Whether you've been saving for Junior's college education for years or haven't set aside a dime, when the senior year of high school rolls around there are a few immediate steps you should take to what you're expected to contribute.
First, you'll want to become familiar with the way need is determined by FAFSA forms. There are ways to allocate your assets that will shift your amount of need -- and the contributions of outside sources -- significantly. Doing that can reduce the amount your family must pony up, called your Expected Family Contribution (EFC), while increasing the amount of aid you can receive.
Often the steps you can take to improve your need are counterintuitive, which is why it's so important to understand how financial need works.
Shifting income and assets. About two years before your child is expected to attend college, consider how you might reposition your assets so they're viewed most favorably on applications for assistance. You may want to consult with a financial planning professional.

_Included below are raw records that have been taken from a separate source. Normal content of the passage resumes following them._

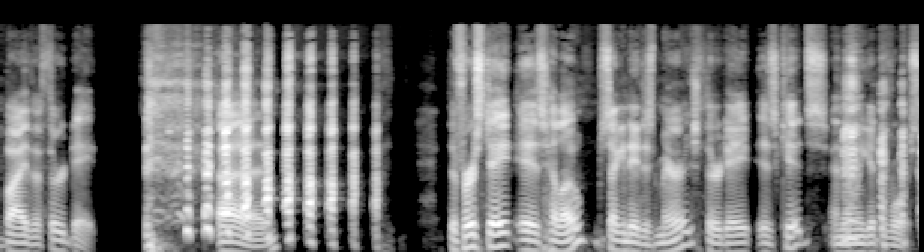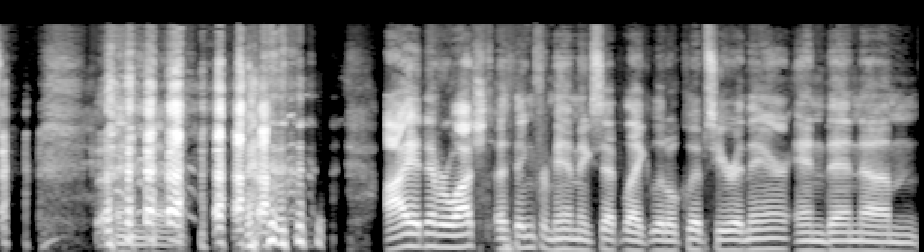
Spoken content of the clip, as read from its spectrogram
by the third date. Uh, the first date is hello. Second date is marriage. Third date is kids, and then we get divorced. and, uh, I had never watched a thing from him except like little clips here and there. And then um,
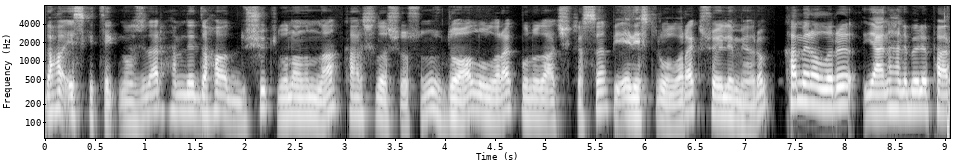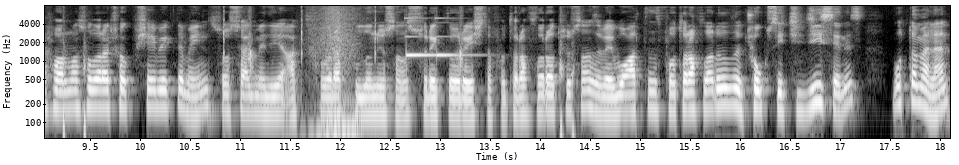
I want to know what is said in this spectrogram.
daha eski teknolojiler hem de daha düşük donanımla karşılaşıyorsunuz. Doğal olarak bunu da açıkçası bir eleştiri olarak söylemiyorum. Kameraları yani hani böyle performans olarak çok bir şey beklemeyin. Sosyal medyayı aktif olarak kullanıyorsanız sürekli oraya işte fotoğraflar atıyorsanız ve bu attığınız fotoğraflarda da çok seçiciyseniz muhtemelen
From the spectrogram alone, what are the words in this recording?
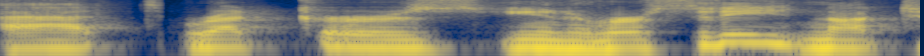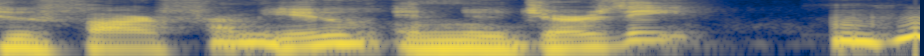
at Rutgers University, not too far from you in New Jersey. Mm-hmm.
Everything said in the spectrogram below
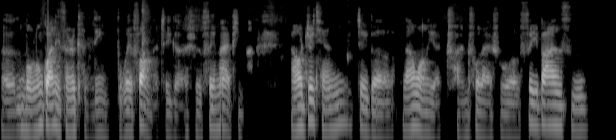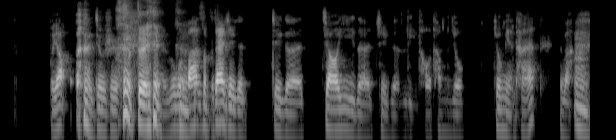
呃猛龙管理层是肯定不会放的，这个是非卖品嘛。然后之前这个篮网也传出来说，非巴恩斯不要，就是 对呃如果巴恩斯不在这个这个交易的这个里头，他们就就免谈，对吧？嗯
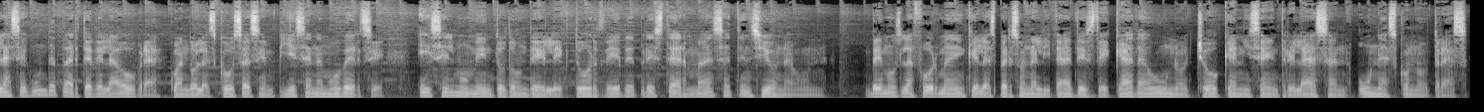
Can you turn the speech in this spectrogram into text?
La segunda parte de la obra, cuando las cosas empiezan a moverse, es el momento donde el lector debe prestar más atención aún vemos la forma en que las personalidades de cada uno chocan y se entrelazan unas con otras.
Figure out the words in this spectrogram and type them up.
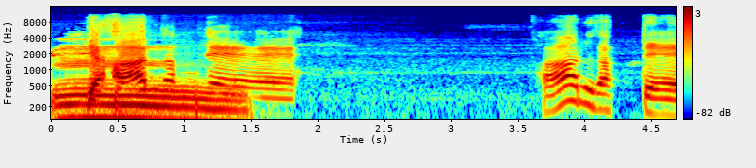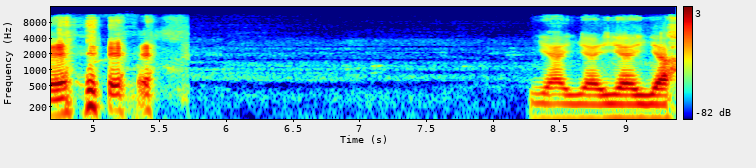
うーいや、ファールだっん。て。ファールだって。いやいやいやいや。フ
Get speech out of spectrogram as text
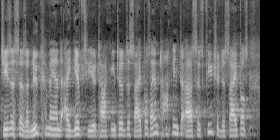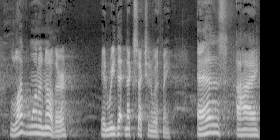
Jesus says, A new command I give to you, talking to his disciples and talking to us, his future disciples. Love one another. And read that next section with me. As I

The amount of aid for which you're eligible in a given year is determined by the previous year's earnings. If you have control over the timing of some of your income or capital gains, you may want to try to take that income either two years before enrollment or defer it. Capital gains will count both as income and an asset and could have a devastating effect on aid eligibility. True, deferring it might just make the next year worse, but the rules are always changing. Worry about this year first.

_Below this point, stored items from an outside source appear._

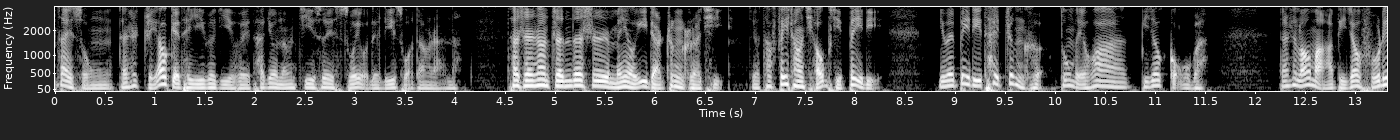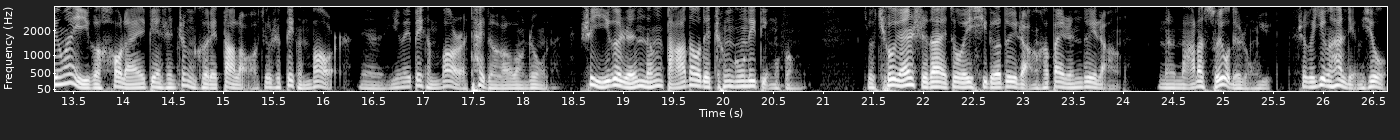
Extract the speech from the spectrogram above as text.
再怂，但是只要给他一个机会，他就能击碎所有的理所当然呢。他身上真的是没有一点正客气，就他非常瞧不起贝利。因为贝利太政客，东北话比较狗吧。但是老马比较服另外一个后来变身政客的大佬，就是贝肯鲍尔。嗯，因为贝肯鲍尔太德高望重了，是一个人能达到的成功的顶峰。就球员时代作为西德队长和拜仁队长，那拿了所有的荣誉，是个硬汉领袖。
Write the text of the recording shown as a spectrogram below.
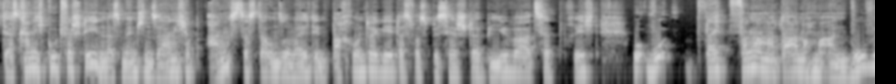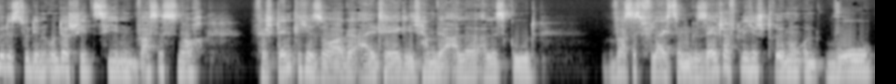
das kann ich gut verstehen, dass Menschen sagen, ich habe Angst, dass da unsere Welt den Bach runtergeht, das, was bisher stabil war, zerbricht. Wo, wo, vielleicht fangen wir mal da nochmal an. Wo würdest du den Unterschied ziehen? Was ist noch verständliche Sorge, alltäglich haben wir alle, alles gut? Was ist vielleicht so eine gesellschaftliche Strömung und wo,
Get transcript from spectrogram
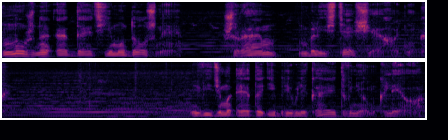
Нужно отдать ему должное. Шрам – блестящий охотник. Видимо, это и привлекает в нем Клео.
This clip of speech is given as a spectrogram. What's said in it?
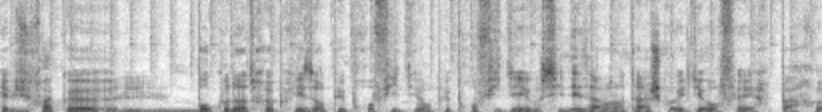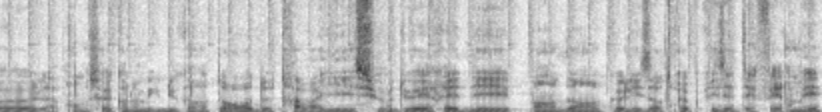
et puis je crois que beaucoup d'entreprises ont pu profiter, ont pu profiter aussi des avantages qui ont été offerts par la promotion économique du canton, de travailler sur du R&D pendant que les entreprises étaient fermées.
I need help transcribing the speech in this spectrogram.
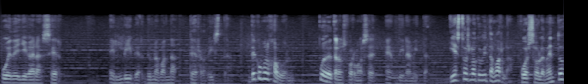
puede llegar a ser el líder de una banda terrorista. De cómo el jabón puede transformarse en dinamita. Y esto es lo que evita Marla, pues su elemento,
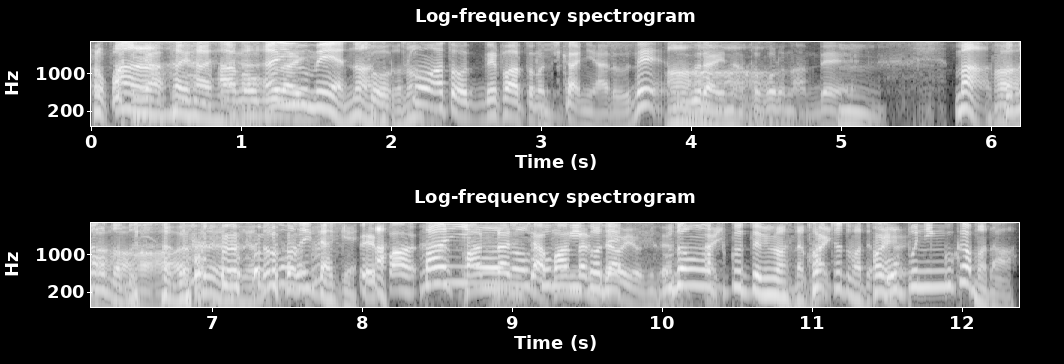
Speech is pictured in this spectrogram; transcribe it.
あの、パンあ屋。はいはいはいあの、ぐらい。あ有名やんなあそそう。このとあと、デパートの地下にあるねぐらいなところなんで。うんまあ、そんなこと、あ どこまで行ったっけ？パンパン用の小麦粉でうどんを作ってみました。これちょっと待って、はいオープニングか、まだ？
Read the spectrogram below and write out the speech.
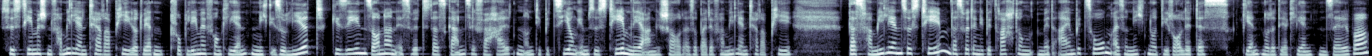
systemischen Familientherapie, dort werden Probleme von Klienten nicht isoliert gesehen, sondern es wird das ganze Verhalten und die Beziehung im System näher angeschaut. Also bei der Familientherapie das Familiensystem, das wird in die Betrachtung mit einbezogen, also nicht nur die Rolle des Klienten oder der Klienten selber,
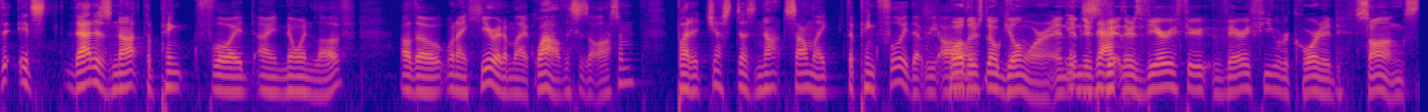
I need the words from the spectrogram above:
Th- It's that is not the Pink Floyd I know and love. Although when I hear it, I'm like, wow, this is awesome. But it just does not sound like the Pink Floyd that we all. well there's no Gilmour and, and there's ve- there's very few very few recorded songs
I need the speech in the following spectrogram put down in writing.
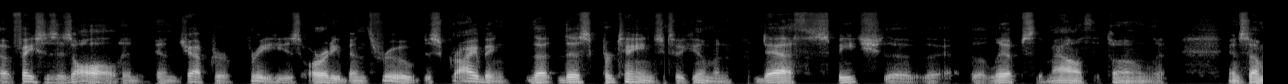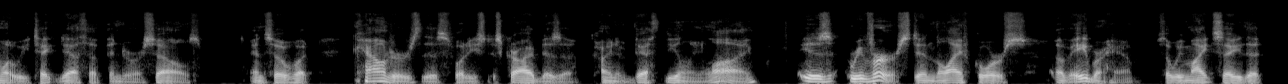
uh, faces his all. In, in chapter three, he's already been through describing that this pertains to human death, speech, the, the, the lips, the mouth, the tongue, that in some way we take death up into ourselves. And so, what counters this, what he's described as a kind of death dealing lie, is reversed in the life course of Abraham. So we might say that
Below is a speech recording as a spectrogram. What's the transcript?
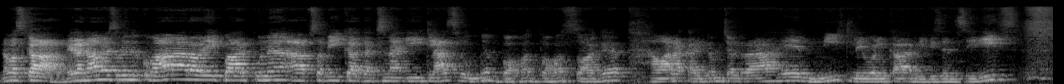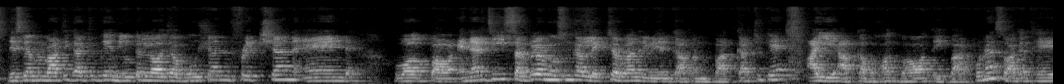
नमस्कार, मेरा नाम है सुरेंद्र कुमार और एक बार पुनः आप सभी का दक्षिणा ई क्लासरूम में बहुत बहुत स्वागत। हमारा कार्यक्रम चल रहा है नीट लेवल का रिवीजन सीरीज़ जिसमें अपन बातें कर चुके हैं Newton laws of motion friction and work power energy circular motion का लेक्चर वन रिवीजन का अपन बात कर चुके हैं। आइए आपका बहुत बहुत एक बार पुनः स्वागत है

Another option is to reduce your reportable assets. It may not seem to make sense to pay off that car loan with the cash or stock when your child is headed off to college, but it may actually be a wise decision. By doing so, you simultaneously reduce your reportable assets, such as cash or stock, and increase your financial need. You don't have to be paying off debts, though. You can contribute to a charity or go on a vacation. Don't go overboard, but anything that reduces your reportable assets will help your chances of securing aid.

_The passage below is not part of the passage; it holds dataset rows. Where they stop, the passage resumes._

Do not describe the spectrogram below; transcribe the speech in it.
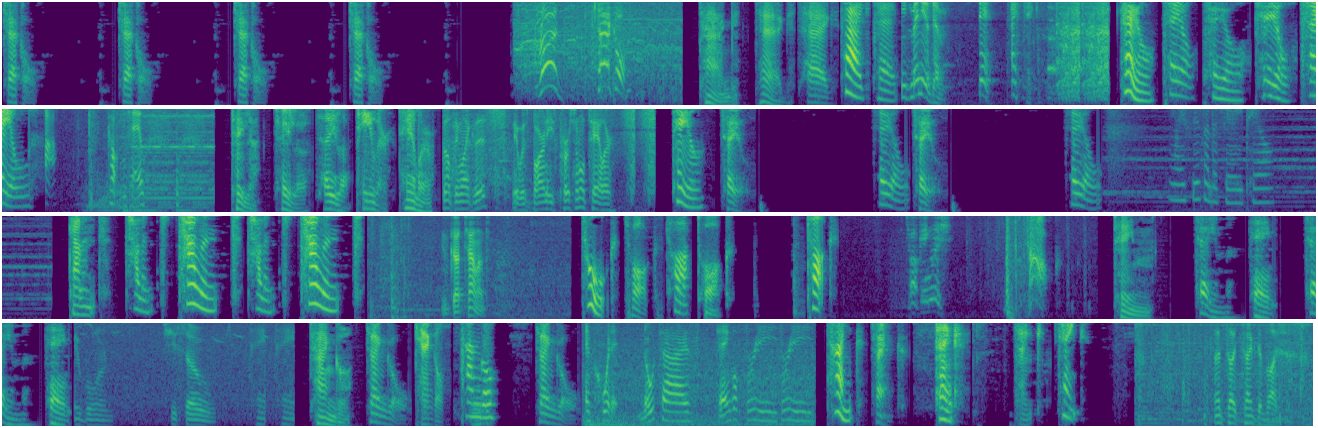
Cackle. cackle, cackle, cackle, cackle. Run! Tackle! Tag. Tag. Tag, Tag. Tag. Need many of them. There, ice tag. Tail. Tail. Tail. Tail. Tail. Cottontail. Tailor. Taylor, Taylor, Taylor. Taylor, Something like this. It was Barney's personal tailor. Tail. tail, Tail. tail, Tail. Life isn't a fairy tale. Talent. Talent. Talent. Talent. Talent. You've got talent. Talk. Talk. Talk. talk, Talk. Talk English. Talk. Tame. tame, Tame. tame, Tame. Newborn. She's so tame. Tame. Tangle. tangle, Tangle. Tangle. Tangle, And quit it. No ties. Tangle free. Free. Tank. tank, Tank. Tank. Tank. Anti-tank devices.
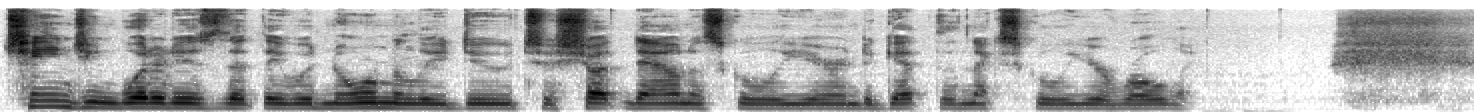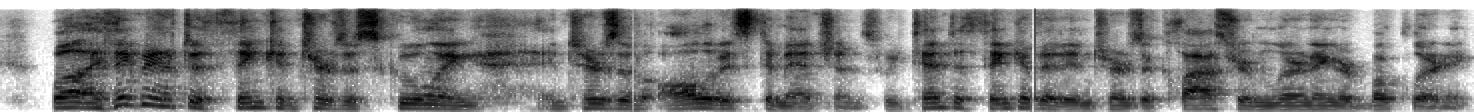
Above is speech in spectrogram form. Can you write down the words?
changing what it is that they would normally do to shut down a school year and to get the next school year rolling? Well, I think we have to think in terms of schooling, in terms of all of its dimensions. We tend to think of it in terms of classroom learning or book learning,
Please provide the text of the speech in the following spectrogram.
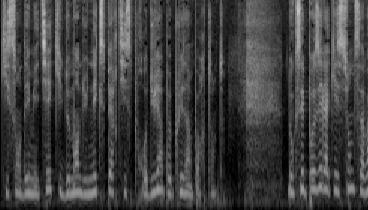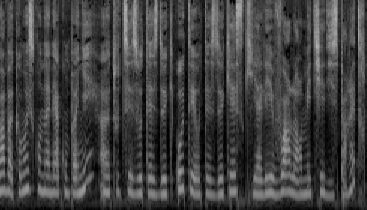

Play the name game. Consider saving for your child's education in your own name -- that bank account you've started in Junior's name for college might not be as smart as you think. Your child's assets aren't protected the same way as yours, so it's often not a good idea to save money for college in your child's name. Having $10,000 in a savings account under your name might be a $560 annual contribution to college costs, but that same account in your child's name would be a $3,500 contribution. It always pays to save, but be careful how you do it.
Get expert advice. Everyone's situation is different, and when it comes to college, where costs can easily top six figures, it may also be worth your while to hire a financial adviser who can work out a variety of different scenarios for you. Sometimes you can secure a discount on college costs simply by paying in advance.
Check alternative payment plans. Some colleges offer prepaid tuition plans in which you can beat annual price increases by paying for all four years in advance. Obviously, it carries some significant risks if your child drops out (though you will likely receive some refund), and it also requires a significant outlay of cash. If you can prepay for a year, you may receive up to a 10 percent discount at some colleges. Beyond that, you may want to see if you can secure a monthly payment plan from the college. Some companies, including Tuition Management Systems and TuitionPay, offer monthly payment plans.